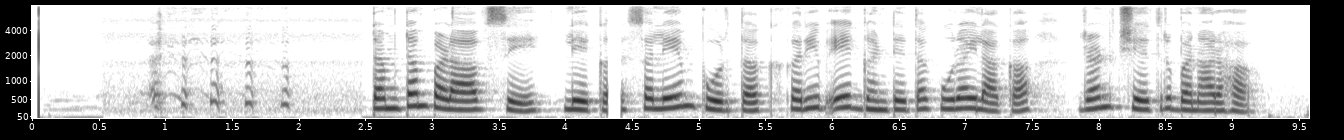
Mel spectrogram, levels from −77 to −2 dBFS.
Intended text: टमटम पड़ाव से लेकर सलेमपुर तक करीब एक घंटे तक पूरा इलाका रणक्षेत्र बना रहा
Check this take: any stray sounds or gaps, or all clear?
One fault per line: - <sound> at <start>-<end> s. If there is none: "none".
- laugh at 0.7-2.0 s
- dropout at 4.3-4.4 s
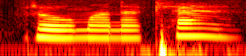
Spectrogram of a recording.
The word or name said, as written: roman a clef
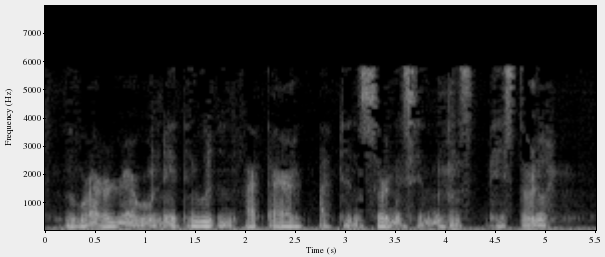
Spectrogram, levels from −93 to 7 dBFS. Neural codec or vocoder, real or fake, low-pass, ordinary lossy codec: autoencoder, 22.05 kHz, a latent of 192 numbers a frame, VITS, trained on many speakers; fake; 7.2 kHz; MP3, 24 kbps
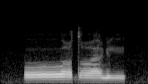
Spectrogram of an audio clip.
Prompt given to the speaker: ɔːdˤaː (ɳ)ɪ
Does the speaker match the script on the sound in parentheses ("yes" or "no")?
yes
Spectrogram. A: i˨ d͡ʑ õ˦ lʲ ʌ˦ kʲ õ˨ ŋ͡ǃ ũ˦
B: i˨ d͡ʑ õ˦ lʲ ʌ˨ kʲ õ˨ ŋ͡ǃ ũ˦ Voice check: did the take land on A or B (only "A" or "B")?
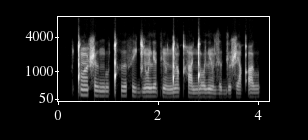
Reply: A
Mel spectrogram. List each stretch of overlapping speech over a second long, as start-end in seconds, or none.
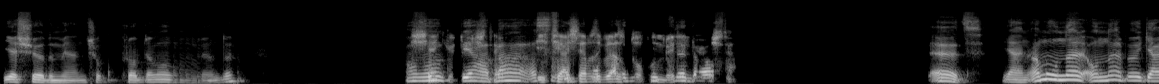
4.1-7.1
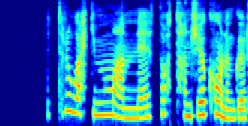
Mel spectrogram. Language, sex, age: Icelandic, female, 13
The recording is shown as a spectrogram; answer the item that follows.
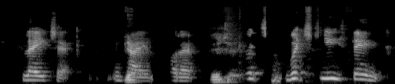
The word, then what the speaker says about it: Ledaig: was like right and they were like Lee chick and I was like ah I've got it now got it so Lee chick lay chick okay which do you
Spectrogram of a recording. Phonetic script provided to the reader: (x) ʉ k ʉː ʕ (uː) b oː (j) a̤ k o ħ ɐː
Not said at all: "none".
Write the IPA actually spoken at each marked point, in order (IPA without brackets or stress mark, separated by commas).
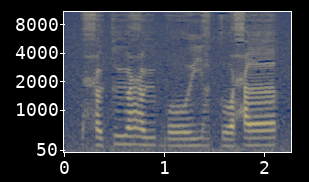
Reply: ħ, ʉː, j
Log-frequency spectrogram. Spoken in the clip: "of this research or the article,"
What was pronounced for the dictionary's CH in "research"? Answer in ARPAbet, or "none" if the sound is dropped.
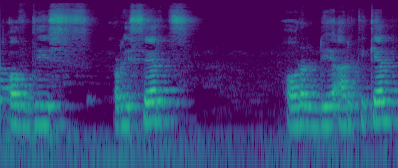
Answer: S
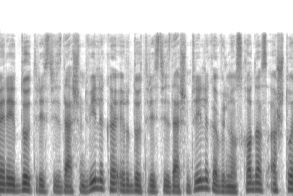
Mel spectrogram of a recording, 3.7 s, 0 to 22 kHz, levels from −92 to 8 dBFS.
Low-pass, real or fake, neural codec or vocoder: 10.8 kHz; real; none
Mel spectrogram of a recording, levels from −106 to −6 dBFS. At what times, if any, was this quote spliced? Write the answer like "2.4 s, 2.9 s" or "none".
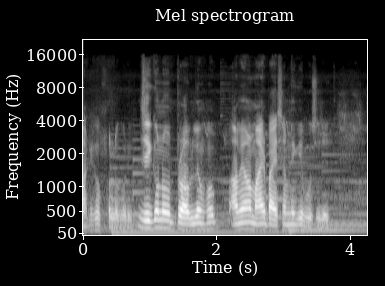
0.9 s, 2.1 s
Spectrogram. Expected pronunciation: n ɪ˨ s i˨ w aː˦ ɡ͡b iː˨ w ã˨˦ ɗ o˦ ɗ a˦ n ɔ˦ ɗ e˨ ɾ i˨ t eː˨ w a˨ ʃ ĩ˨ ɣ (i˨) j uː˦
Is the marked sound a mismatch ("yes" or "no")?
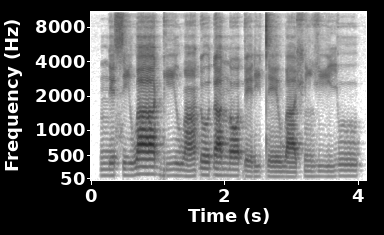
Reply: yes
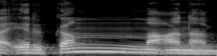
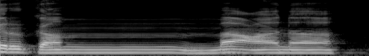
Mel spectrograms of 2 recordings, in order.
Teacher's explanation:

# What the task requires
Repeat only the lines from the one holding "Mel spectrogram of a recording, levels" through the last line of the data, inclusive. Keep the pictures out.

# Task output
Mel spectrogram of a recording, levels from −106 to −6 dBFS. At what times, if any, was this quote spliced? Write the answer like "2.4 s, 2.9 s" or "none".
0.9 s, 2.1 s
Spectrogram. Expected pronunciation: n ɪ˨ s i˨ w aː˦ ɡ͡b iː˨ w ã˨˦ ɗ o˦ ɗ a˦ n ɔ˦ ɗ e˨ ɾ i˨ t eː˨ w a˨ ʃ ĩ˨ ɣ (i˨) j uː˦
Is the marked sound a mismatch ("yes" or "no")?
Reply: yes
Mel spectrograms of 2 recordings, in order.
Teacher's explanation:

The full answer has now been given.